Better data and forecasting should also help Electric Era on the reliability front, which also begins to bridge us into a discussion of their business model. Electric Era sells its stations to the stakeholders like gas station operators or retailers with space to host them. This isn’t a one-and-done handoff, however. The company both sells the station and provides continued services to customers, part of which is a reliability guarantee.
Specifically, Electric Era guarantees uptime up to 99.5%, which is ludicrously high compared to what’s typical in public charging.
Structuring their business this way creates a long-term incentive alignment surrounding reliability and also puts the onus on them to be able to deliver it. That brings data back to the fore; the more Electric Era can understand why a station’s ability to offer charging ever falters, the more likely they can be to prevent that from happening in the future.
And if they can make good on their reliability goals at scale, they’ll drastically outperform other fast charging station providers and operators.
Speaking of scale, Electric Era’s first live demo took place in Knoxville in 2022. More than halfway through 2023, they have eight customers and 19 total deployments across nine states.
That’s strong growth. But they want to deploy 10,000 PowerNode stations by 2030. Can they 500x their footprint in six or seven years?
I hope so. They’re also competing with most major OEMs to claim future charging market share. Just yesterday, GM, Honda, Stellantis, and a number of other car companies are forming a new joint venture and investing up to $1B to add 30,000 fast chargers across the U.S. (paywall).
Ideally, this is a case of a growing pie and there being plenty to go around. But there is also a question of reaching the most desirable sites for chargers first. Not all locations are created equal.
Workarounds like Electric Era’s insight to add batteries to EV fast charging will likely do a lot to accelerate climate tech adoption. But should we need workarounds like that at all? The fact that an EV charging company is being built to reduce grid infrastructure upgrade dependency tells you how disjointed our approach to the energy transition still is at times.
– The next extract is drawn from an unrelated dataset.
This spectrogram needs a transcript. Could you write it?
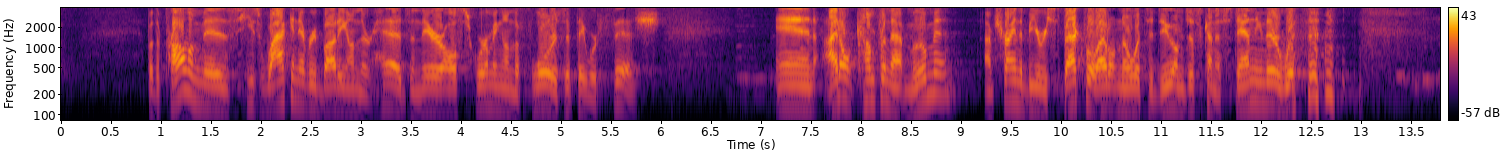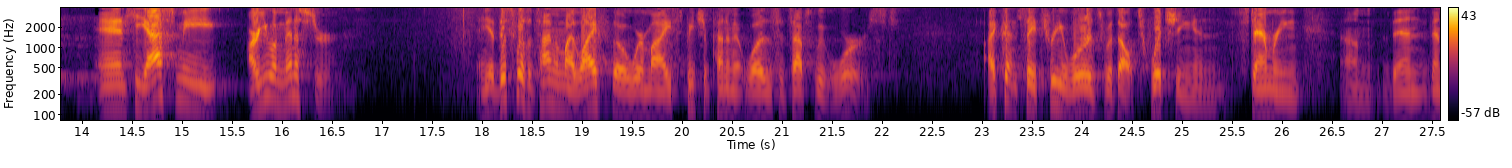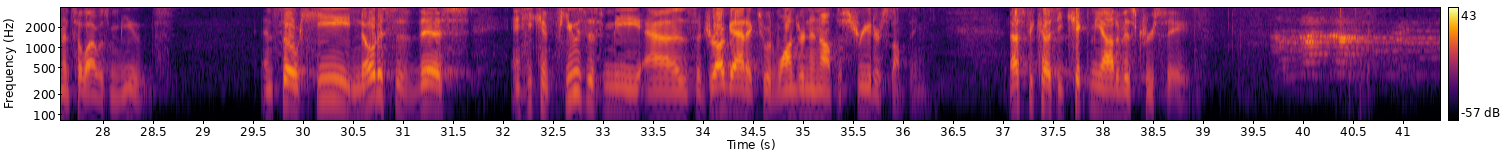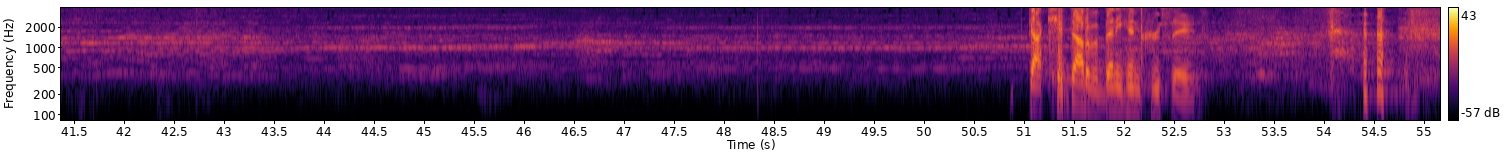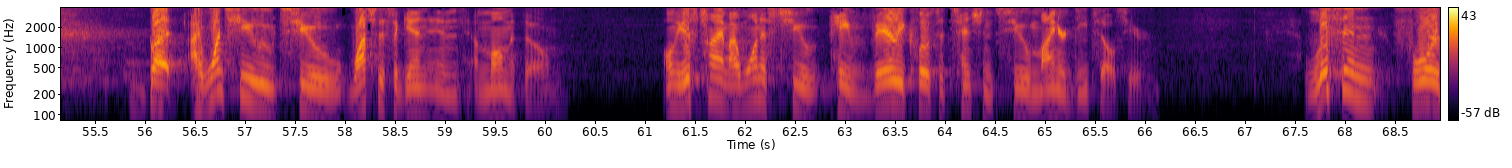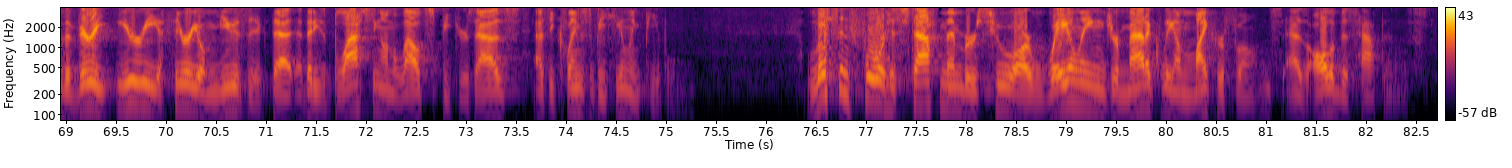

Much more harmonization of stakeholders, not just data, is still needed.
That’s ultimately why I appreciate Electric Era’s quasi-ludicrous goal to deploy 10,000 stations by 2030. If all stakeholders viewed electrification and transition like a wartime effort, we likely wouldn’t be as hamstrung by things like permitting reform, which threatens to derail the progress of countless climate technologies, not just EV fast charging.